AIM OF THE TASK >> In the records below, find the line holding "What was said, spectrogram below"; copy it and every line after it to the end, omitting all images.

DATA FOR ANALYSIS >>
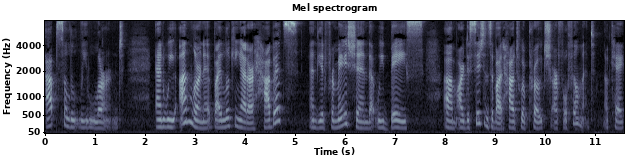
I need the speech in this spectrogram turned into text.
absolutely learned. And we unlearn it by looking at our habits and the information that we base um, our decisions about how to approach our fulfillment. Okay,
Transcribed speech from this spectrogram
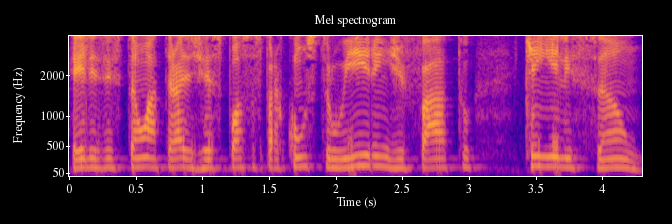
Eles estão atrás de respostas para construírem de fato quem eles são.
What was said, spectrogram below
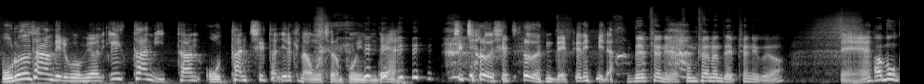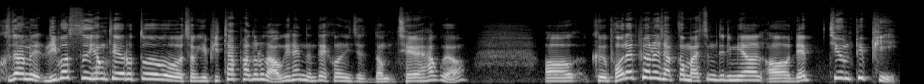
모르는 사람들이 보면 1탄, 2탄, 5탄, 7탄 이렇게 나온 것처럼 보이는데 실제로 실제로는 4편입니다. 4편이에요. 본편은 4편이고요. 네. 아 뭐 그다음에 Re;Birth 형태로 또 저기 비타판으로 나오긴 했는데 그건 이제 넘 제외하고요. 어 그 번외편을 잠깐 말씀드리면 어 넵튠 PP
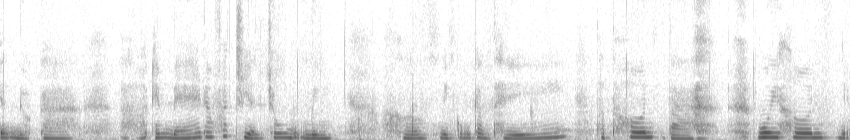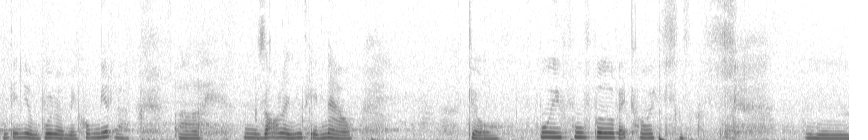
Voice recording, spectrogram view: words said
nhận được cả uh, em bé đang phát triển trong bụng mình uh, mình cũng cảm thấy thật hơn và vui hơn. Những cái niềm vui mà mình không biết là uh, rõ là như thế nào. Kiểu vui vu vơ vậy thôi. Um,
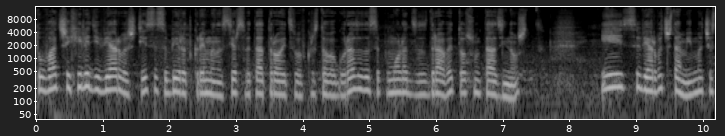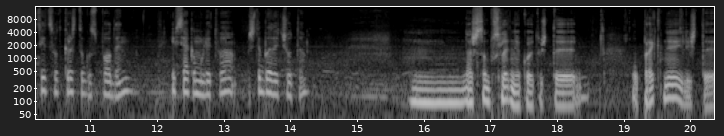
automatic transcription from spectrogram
това, че хиляди вярващи се събират край манастир Света Троица в Кръстова гора, за да се помолят за здраве точно тази нощ. И се вярва, че там има частица от кръста Господен и всяка молитва ще бъде чута. Аз съм последния, който ще опрекне или ще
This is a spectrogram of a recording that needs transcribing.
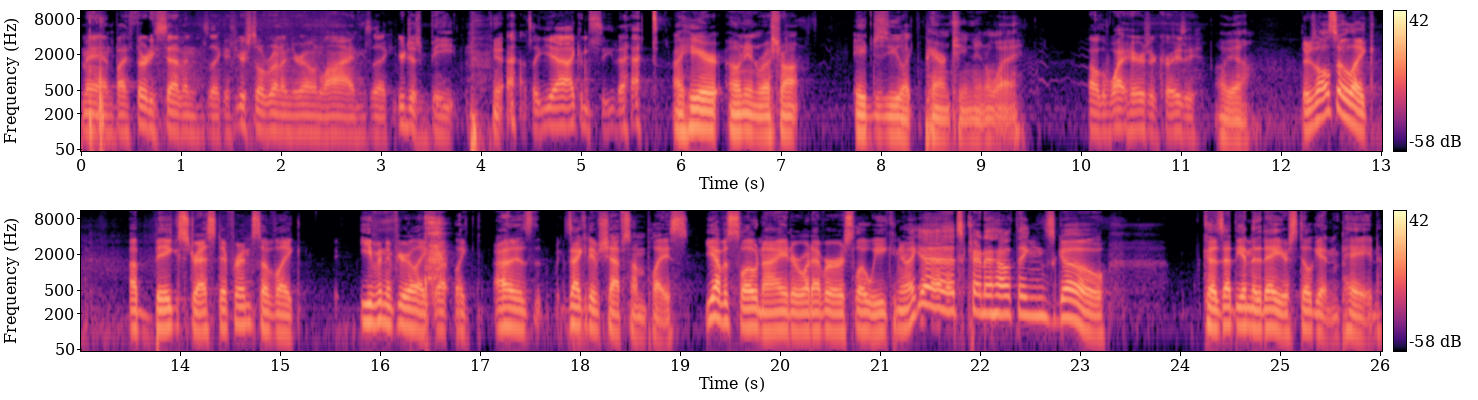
man, by 37, he's like, if you're still running your own line, he's like, you're just beat. Yeah. it's like, yeah, I can see that. I hear owning a restaurant ages you like parenting in a way. Oh, the white hairs are crazy. Oh yeah. There's also like a big stress difference of like even if you're like uh, like Uh, as executive chef someplace, you have a slow night or whatever or a slow week, and you're like, yeah, that's kind of how things go. Because at the end of the day, you're still getting paid.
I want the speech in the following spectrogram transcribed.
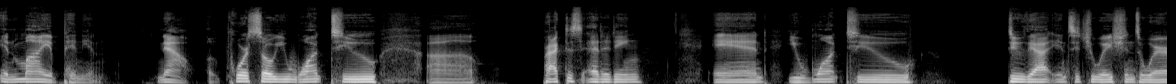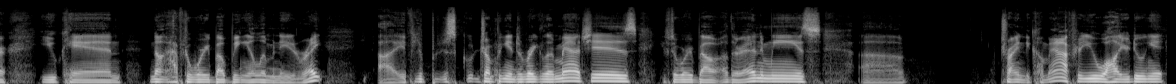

ANSWER FOR THIS EXERCISE >>
What was said, spectrogram below
모르는 사람들이 보면 1탄, 2탄, 5탄, 7탄 이렇게 나온 것처럼 보이는데 실제로 실제로는 4편입니다. 4편이에요. 본편은 4편이고요. 네. 아 뭐 그다음에 Re;Birth 형태로 또 저기 비타판으로 나오긴 했는데 그건 이제 넘 제외하고요. 어 그 번외편을 잠깐 말씀드리면 어 넵튠 PP
Voice recording, spectrogram view: words said
nhận được cả uh, em bé đang phát triển trong bụng mình uh, mình cũng cảm thấy thật hơn và vui hơn. Những cái niềm vui mà mình không biết là uh, rõ là như thế nào. Kiểu vui vu vơ vậy thôi. Um,
automatic transcription from spectrogram
това, че хиляди вярващи се събират край манастир Света Троица в Кръстова гора, за да се помолят за здраве точно тази нощ. И се вярва, че там има частица от кръста Господен и всяка молитва ще бъде чута. Аз съм последния, който ще опрекне или ще
This is a spectrogram of a recording that needs transcribing.
man, by 37, he's like, if you're still running your own line, he's like, you're just beat. Yeah. it's like, yeah, I can see that. I hear owning a restaurant ages you like parenting in a way. Oh, the white hairs are crazy. Oh yeah. There's also like a big stress difference of like even if you're like uh, like Uh, as executive chef someplace, you have a slow night or whatever or a slow week, and you're like, yeah, that's kind of how things go. Because at the end of the day, you're still getting paid.
I want the speech in the following spectrogram transcribed.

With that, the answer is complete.